Climate change has destroyed half of Japan's major coral reef
The reef, located in front of Ishigaki island in Okinawa and protected as a natural reserve, boasts over 70 coral species and is considered one of the ...
Tokyo: More than half of Japan's largest coral reef has been destroyed due to the rise in water temperatures this year, says a study released by the Ministry of Environment on Friday.
The reef, located in front of Ishigaki island in Okinawa and protected as a natural reserve, boasts over 70 coral species and is considered one of the oldest and largest in the northern hemisphere, Efe news reported.
Ninety-seven per cent of the corals have undergone bleaching and 56 per cent have died, according to the ministry study which analysed the reef between September and October.
The deterioration was attributed to the 2 degree Celsius rise in average water temperatures in the area and the ministry warned that the remaining corals are at risk of disappearing in these conditions.
The meteorological phenomenon of El Nino, which causes temperatures of the sea surface to rise, has contributed to the coral bleaching around the world this year, including some of the largest protected reefs in Australia, Thailand and Maldives.
Coral bleaching occurs when they are faced with constant and extreme changes of temperature, light and nutrients.This process puts at risk the abundance of fish species that depend on the reefs for their shelter and food.

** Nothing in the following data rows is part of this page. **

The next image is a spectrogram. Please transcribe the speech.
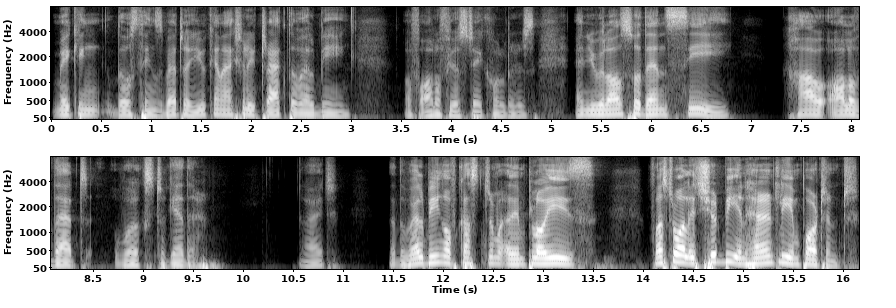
making those things better, you can actually track the well-being of all of your stakeholders and you will also then see how all of that works together right? That the well-being of customer employees first of all it should be inherently important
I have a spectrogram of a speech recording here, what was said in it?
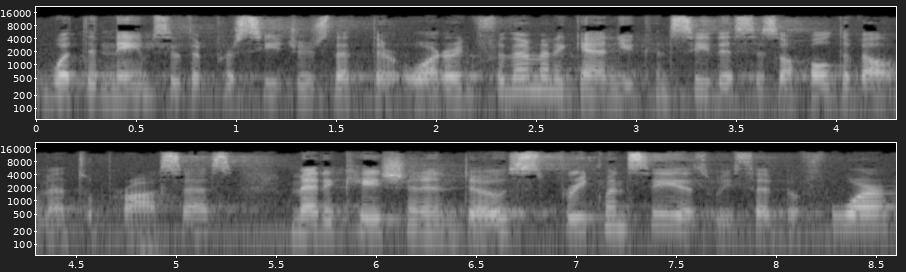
what the names of the procedures that they're ordering for them. And again, you can see this is a whole developmental process. Medication and dose frequency, as we said before.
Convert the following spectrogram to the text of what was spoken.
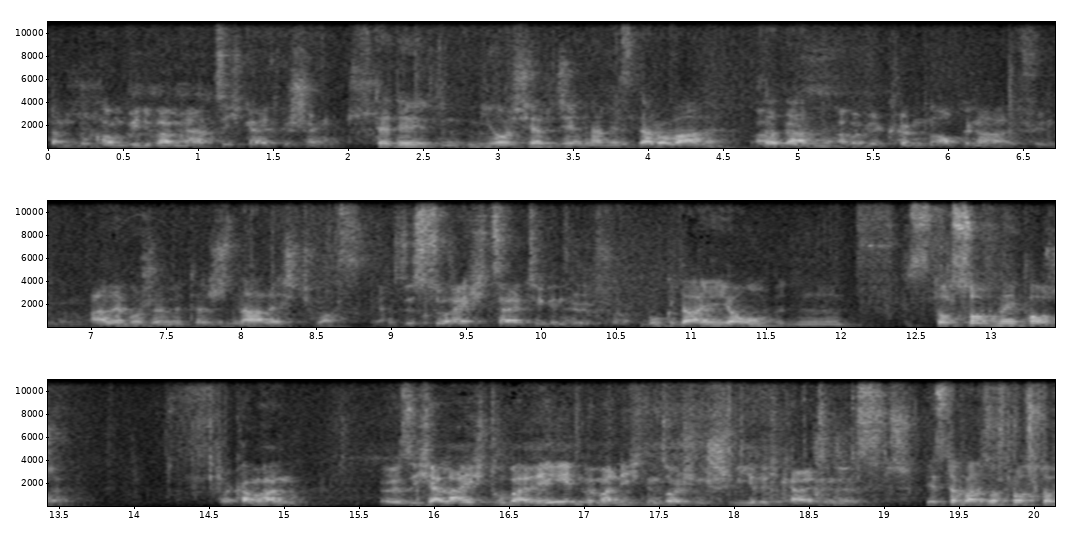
Dann bekommen wir die Barmherzigkeit geschenkt. Wtedy miłosierdzie nam jest darowane za darmo. aber wir können auch Gnade finden. Ale możemy też znaleźć łaskę. Das ist zur rechtzeitigen Hilfe. Bóg daje ją w stosownej porze. Da kann man äh, sicher leicht drüber reden, wenn man nicht in solchen Schwierigkeiten ist. Jest to bardzo prosto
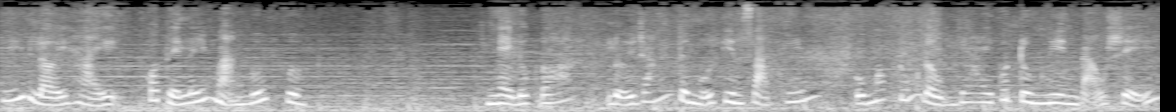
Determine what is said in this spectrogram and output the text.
khí lợi hại có thể lấy mạng đối phương. Ngay lúc đó lưỡi rắn trên mũi kim xà kiếm cũng móc trúng đầu vai của trung niên đạo sĩ.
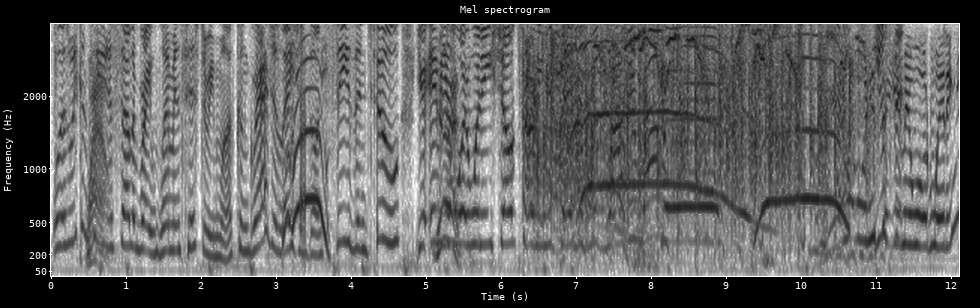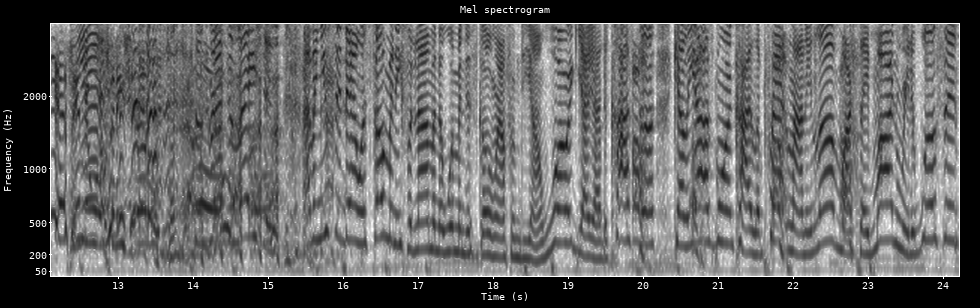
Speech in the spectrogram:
Well, as we continue Wow. to celebrate Women's History Month, congratulations on season two, your Emmy Yes. Award winning show, Turning the Tables with Robin Roberts. When you, say Emmy Award winning, yes, Emmy Award winning show. Congratulations. I mean, you sit down with so many phenomenal women this go around from Dionne Warwick, Yaya DaCosta, Kelly Osbourne, Kyla Pratt, Loni Love, Marsai Martin, Rita Wilson,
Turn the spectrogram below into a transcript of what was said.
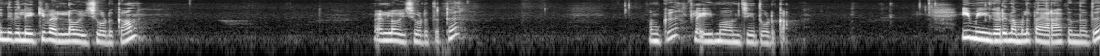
ഇനി ഇതിലേക്ക് വെള്ളം ഒഴിച്ചു കൊടുക്കാം. വെള്ളം ഒഴിച്ചു കൊടുത്തിട്ട് നമുക്ക് ഫ്ലെയിം ഓൺ ചെയ്ത് കൊടുക്കാം. ഈ മീൻ കറി നമ്മൾ തയ്യാറാക്കുന്നത്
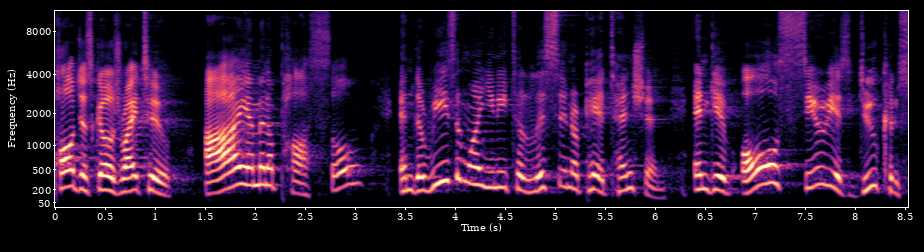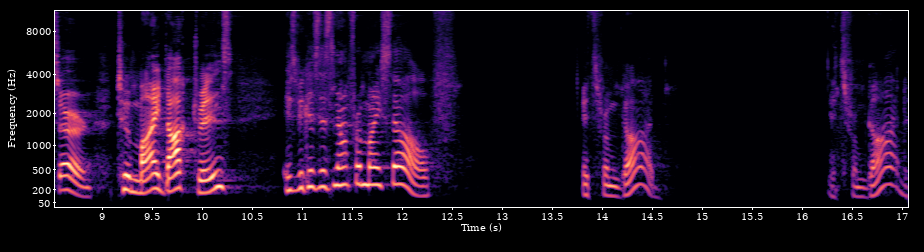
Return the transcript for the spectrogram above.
Paul just goes right to, I am an apostle, and the reason why you need to listen or pay attention and give all serious due concern to my doctrines is because it's not from myself, it's from God. It's from God.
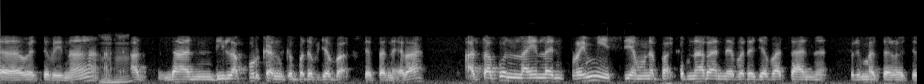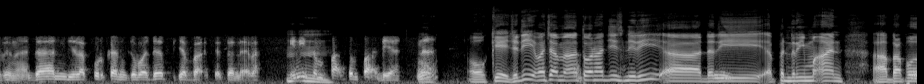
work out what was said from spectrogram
uh, Veterina Mhm. uh, dan dilaporkan kepada pejabat kesihatan daerah ataupun lain-lain premis yang mendapat kebenaran daripada Jabatan Perkhidmatan Veterina dan dilaporkan kepada pejabat kesihatan daerah. Ini Mhm. tempat-tempat dia. Nah, Okey, jadi macam uh, Tuan Haji sendiri uh, dari uh, penerimaan uh, berapa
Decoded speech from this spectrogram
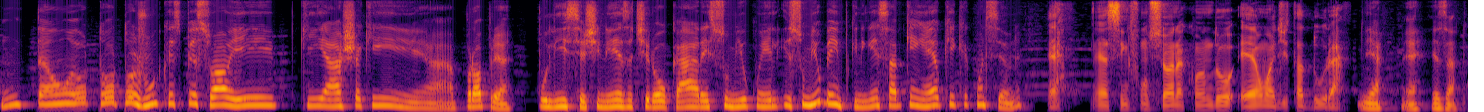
Então eu tô, tô junto com esse pessoal aí que acha que a própria polícia chinesa tirou o cara e sumiu com ele. E sumiu bem, porque ninguém sabe quem é o que, que aconteceu, né? É, é assim que funciona quando é uma ditadura. É, é, exato.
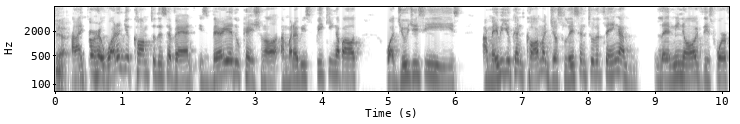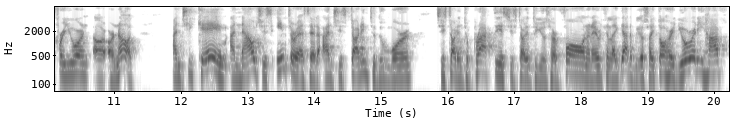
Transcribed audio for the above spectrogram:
Yeah. And I told her, why don't you come to this event? It's very educational. I'm going to be speaking about what UGC is. And maybe you can come and just listen to the thing and let me know if this worked for you or, or, or not. And she came and now she's interested and she's starting to do more. She's starting to practice. She's starting to use her phone and everything like that. Because I told her, you already have –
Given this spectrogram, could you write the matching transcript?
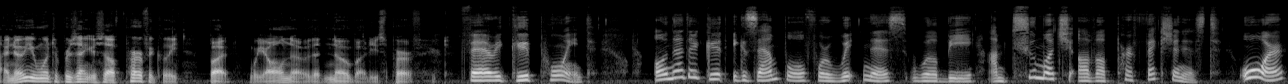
I know you want to present yourself perfectly, but we all know that nobody's perfect. Very good point. Another good example for weakness will be I'm too much of a perfectionist or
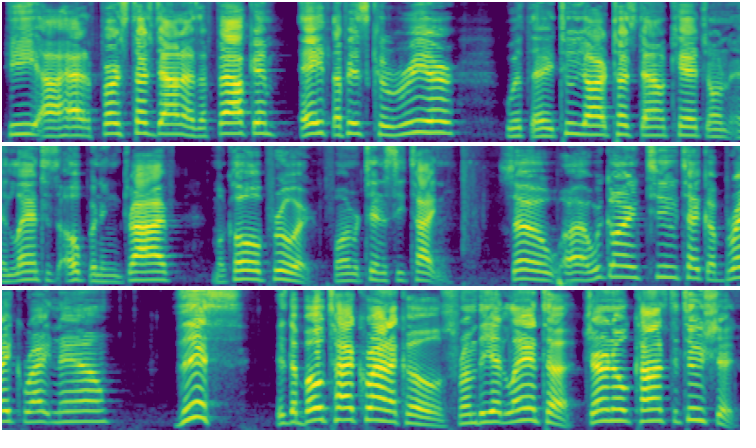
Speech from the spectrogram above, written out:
He uh, had a first touchdown as a Falcon, eighth of his career, with a two yard touchdown catch on Atlanta's opening drive. MyCole Pruitt former Tennessee Titan. So uh, we're going to take a break right now. This is the Bowtie Chronicles from the Atlanta Journal Constitution.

In the Indian and Pacific oceans, if greenhouse gas emissions continue at the current level, fish stocks could diminish between 10 and 30 per cent by 2050 compared to the 1970-2000 period, according to data from the International Union for Conservation of Nature.